“Certainly, sports competition at our level comes with a lot of pressure without a question,” said McFadden. “As soon as you choose to come to Fanshawe and make one of our teams, there are very high expectations that come with that, we make that very clear right from the get-go to our student athletes.”

McFadden added when student-athletes have issues they will help them find immediate assistance.

“When we have student athletes that come to us, it usually comes to our head coach first, they’re usually the first point of contact,” McFadden says. “We make sure we have those alignments, which are already in place for us to be able to get in touch with the appropriate people in counselling and be able to provide immediate assistance to the student athlete.”

With McFadden’s experience as a manager of operations for the Toronto Marlies, McFadden has evolved the Fanshawe Falcons program since he took over the job eight years ago. In his first year, he preformed an analysis of Fanshawe’s varsity teams and called it as a whole, mentally weak. He made a lot of changes in that first summer, which has led the Falcons to many provincial championships and national championships as well.

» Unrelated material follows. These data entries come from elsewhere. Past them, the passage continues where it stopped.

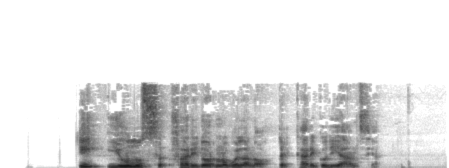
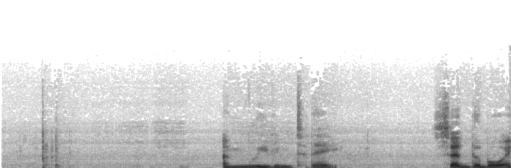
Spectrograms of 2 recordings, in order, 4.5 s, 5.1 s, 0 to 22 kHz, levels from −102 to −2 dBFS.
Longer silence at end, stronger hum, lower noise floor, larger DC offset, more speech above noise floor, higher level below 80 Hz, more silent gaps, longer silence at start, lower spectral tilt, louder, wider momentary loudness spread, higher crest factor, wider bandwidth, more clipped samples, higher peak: first, 0.7 s vs 0 s; neither; first, -78 dBFS vs -59 dBFS; neither; first, 56 dB vs 36 dB; about the same, -66 dBFS vs -64 dBFS; neither; first, 0.8 s vs 0.45 s; second, -4.5 dB/octave vs -6 dB/octave; first, -22 LUFS vs -25 LUFS; second, 11 LU vs 21 LU; second, 16 dB vs 22 dB; about the same, 11.5 kHz vs 11 kHz; neither; about the same, -8 dBFS vs -6 dBFS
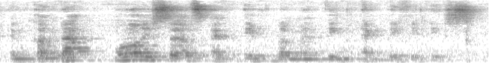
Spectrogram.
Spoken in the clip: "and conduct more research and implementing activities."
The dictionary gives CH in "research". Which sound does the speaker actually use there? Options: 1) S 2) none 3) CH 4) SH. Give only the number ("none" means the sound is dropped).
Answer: 1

The Falcons minimum standard is now to get a playoff berth in every sport.

But one key reason why McFadden thinks the Falcons are now known for there mental toughness all across the country is because Fanshawe was the first college in Canada to have a sports psychologist as part of the program.

“Our mental toughness is one of the things our teams are known for across the country,” McFadden said. “We were the first college in Canada to have a sports psychologist, and Charles [Fitzsimmons] is a great mental skills coach and does an amazing job with the student-athletes.”

So, whenever you see your favourite professional athlete who might be your idol, or if your best friend who is on the Falcon soccer team, just remember that they are probably going through a lot, and that athletes are also human too.